--- What you have to do ---
Give the entries again exactly as they appear, but without the images.

[[ Extracted data, beginning ]]

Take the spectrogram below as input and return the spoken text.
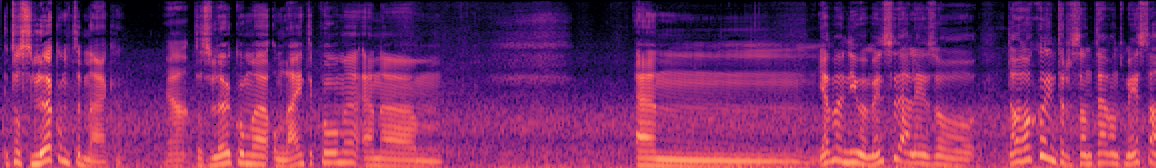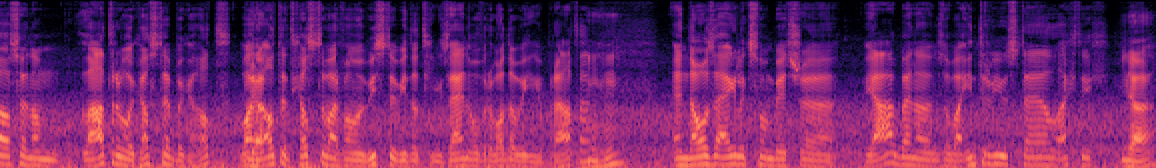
het was leuk om te maken. Ja. Het was leuk om eh, online te komen en. ehm en. Ja, maar nieuwe mensen, alleen zo... Dat was ook wel interessant, hè, want meestal als we dan later wel gasten hebben gehad, waren Ja. altijd gasten waarvan we wisten wie dat ging zijn, over wat dat we gingen praten. Mhm. En dat was eigenlijk zo'n beetje, ja, bijna zo wat interviewstijlachtig. Ja,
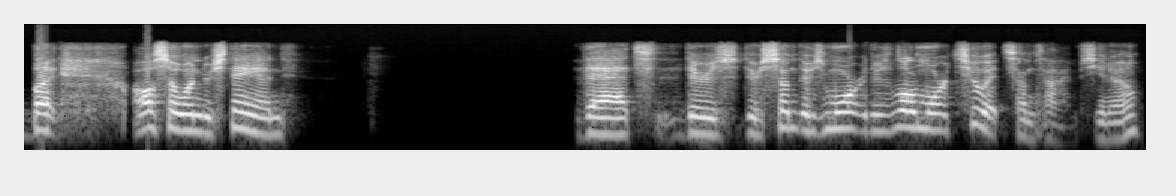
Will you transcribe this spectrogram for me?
But also understand that there's there's some there's more there's a little more to it sometimes, you know?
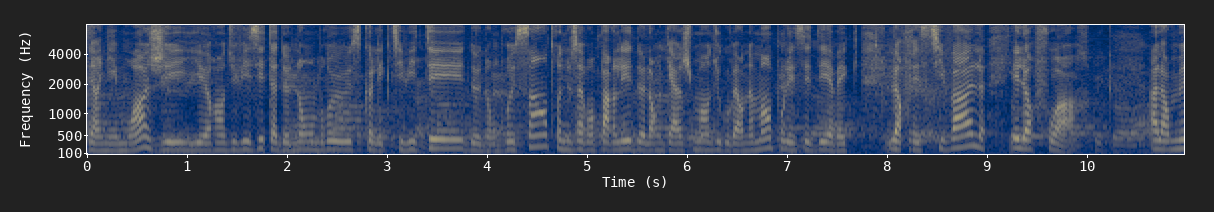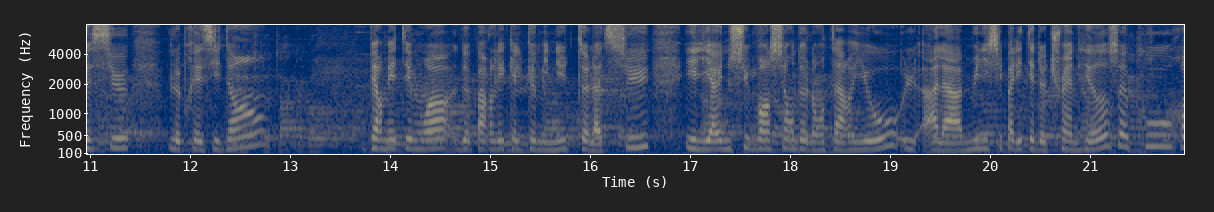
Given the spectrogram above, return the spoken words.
derniers mois, j'ai rendu visite à de nombreuses collectivités, de nombreux centres. Nous avons parlé de l'engagement du gouvernement pour les aider avec leurs festivals et leurs foires. Alors, Monsieur le Président, Permettez-moi de parler quelques minutes là-dessus. Il y a une subvention de l'Ontario à la municipalité de Trent Hills pour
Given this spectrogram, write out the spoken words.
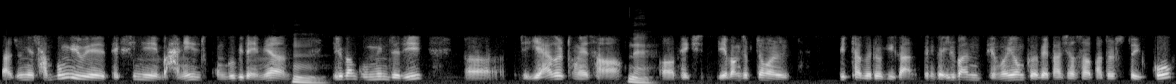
나중에 3분기 후에 백신이 많이 공급이 되면 음. 일반 국민들이 어 이제 예약을 통해서 네. 어 백신 예방 접종을 위탁 의료기관 그러니까 일반 병의원급에 가셔서 받을 수도 있고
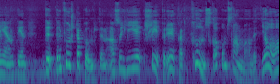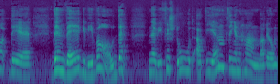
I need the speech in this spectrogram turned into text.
egentligen den första punkten, alltså ge chefer ökad kunskap om sambandet. Ja, det är den väg vi valde när vi förstod att egentligen handlade om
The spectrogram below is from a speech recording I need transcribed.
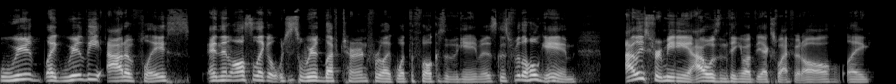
weird, like weirdly out of place, and then also like a, just a weird left turn for like what the focus of the game is. Because for the whole game, at least for me, I wasn't thinking about the ex-wife at all. Like,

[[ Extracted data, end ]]

--- Written solution ---
Take the spectrogram below as input and return the spoken text.
het was leuk om te maken. Ja. Het was leuk om eh, online te komen en. ehm en. Ja, maar nieuwe mensen, alleen zo... Dat was ook wel interessant, hè, want meestal als we dan later wel gasten hebben gehad, waren Ja. altijd gasten waarvan we wisten wie dat ging zijn, over wat dat we gingen praten. Mhm. En dat was eigenlijk zo'n beetje, ja, bijna zo wat interviewstijlachtig. Ja,
Will you transcribe this spectrogram for me?
But also understand that there's there's some there's more there's a little more to it sometimes, you know?
Given the spectrogram above, return the spoken words.
derniers mois, j'ai rendu visite à de nombreuses collectivités, de nombreux centres. Nous avons parlé de l'engagement du gouvernement pour les aider avec leurs festivals et leurs foires. Alors, Monsieur le Président, Permettez-moi de parler quelques minutes là-dessus. Il y a une subvention de l'Ontario à la municipalité de Trent Hills pour
Given this spectrogram, write out the spoken words.
나중에 3분기 후에 백신이 많이 공급이 되면 음. 일반 국민들이 어 이제 예약을 통해서 네. 어 백신 예방 접종을 위탁 의료기관 그러니까 일반 병의원급에 가셔서 받을 수도 있고
I need the speech in this spectrogram turned into text.
egentligen den första punkten, alltså ge chefer ökad kunskap om sambandet. Ja, det är den väg vi valde när vi förstod att egentligen handlade om
The spectrogram below is from a speech recording I need transcribed.
weird, like weirdly out of place, and then also like a, just a weird left turn for like what the focus of the game is. Because for the whole game, at least for me, I wasn't thinking about the ex-wife at all. Like,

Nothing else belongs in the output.